Last week, we received a wonderful comment from a close friend. It was in response to this article:
This piece stumbled into an uninformed tirade: the market economy is booming in European democracies. Even outside of tourist meccas, businesses are thriving with no empty store spaces. Locals buy fresh, mostly organic food; overnight delivery at our building’s doorstep every day; latest smart phones everywhere; cellphone plans and wireless at $25 monthly, so you can stream at will; clean filtered water not just from refrigerators, but in the building. Students don’t just get a free education, they get living expenses for an apartment, and dinner out – even on Mondays. If you are ill, doctor practices are everywhere, excellent doctors at local hospitals take care of you free of charge. Uninsured foreigners pay $170 for a night at the ER alone in a room, including batteries of tests. Expectant mothers take off 6 weeks before childbirth and 8 after (fathers too!), with full pay; one parent can take a three-year job break with job-retention guarantee. At the maternity, spend a week to recover and learn how to take care of baby. The social system guarantees that you have a decent home, but you can refuse help and live in the street (you do see homeless people – with smart phones).
The article was probably not very well written, since while it proposed an affection for the market economy, it was somehow taken as an indictment of European or Nordic countries, a premise being that they are somehow socialist countries. While we are very critical of the nascent social democratic movement by the American Left, we still wanted to address what many perceive as successful socialist states, such as Norway or France. They are not socialist countries at all, as an investigation of Nordic countries such as Norway or Denmark will show (since we are lazy and pressed for time this week, a focus on smaller countries like Norway is what we have).

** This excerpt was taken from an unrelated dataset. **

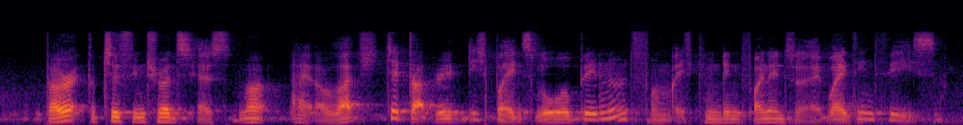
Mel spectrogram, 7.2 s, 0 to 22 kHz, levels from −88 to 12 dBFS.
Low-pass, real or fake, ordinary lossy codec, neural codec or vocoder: none; fake; none; codec, 16 kHz, 0.5 kbps, X-Codec, HuBERT features, trained on balanced general audio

It is not unusual to hear Democratic Socialists say that their model is the “Nordic”. However, in global ranking of economic liberty, Nordic nations score relatively high, with Denmark and Finland in the top 20. Scandinavian nations do have large welfare states, but otherwise have very laissez-faire economic policies. In Norway, they are geographically blessed with large amounts of oil; the country is very wealthy because of it.
Private property is guaranteed by law and citizens’ savings are fully private and free of government control. All Nordic countries have been lowering the tax wedge and — until the recent US tax cuts — had lower corporate tax rates than the US.
The state does not dictate or impose schooling and healthcare (most have co-payment schemes). It simply administers and promotes choice between private and state-run services.
They are leaders in private banking, which finances the vast majority of economic activity (80%).
They are leaders in attracting capital, guaranteeing legal security and private investment.
Nordic countries are also leaders in the privatization of inefficient state-owned entities and applying world-class private company corporate governance and defending shareholder interests in semi-state owned companies (Statoil, etc).
The economy is generated from the private sector, which finances more than 60% of research and development, and government applies private-sector best practices of efficiency and transparency in the management of public services
Nordic countries have carried out successful privatizations of state sectors, from telecommunications to electricity generation and distribution. Even the postal service and some forests were privatized.
They have a labor market that is among the most flexible in the world.
There is also willingness of citizens to work and pull together. Historically, Nordic nations were descended from large family farms
The success of the Nordic countries has been to take pro-market measures, privatize inefficient sectors and guarantee private property, wealth creation as well as legal and investment security.
Theirs is a unique combination of free market capitalism and social benefits that have given rise to a society that enjoys a host of top-quality services, including free education and free healthcare, as well as generous, guaranteed pension payments for retirees.
It is understood that there is no welfare state without a thriving private sector, economic freedom, and private investment and that the public sector is there to facilitate, not absorb the country’s economic activity.
Not so much Socialist, but more robust welfare system in a capitalist society–all the benefits of capitalism, with a huge safety net.
The articles Scandinavian Unexceptionalism by Nima Sanandaji and “The Secret of their Success” in The Economist were referenced here.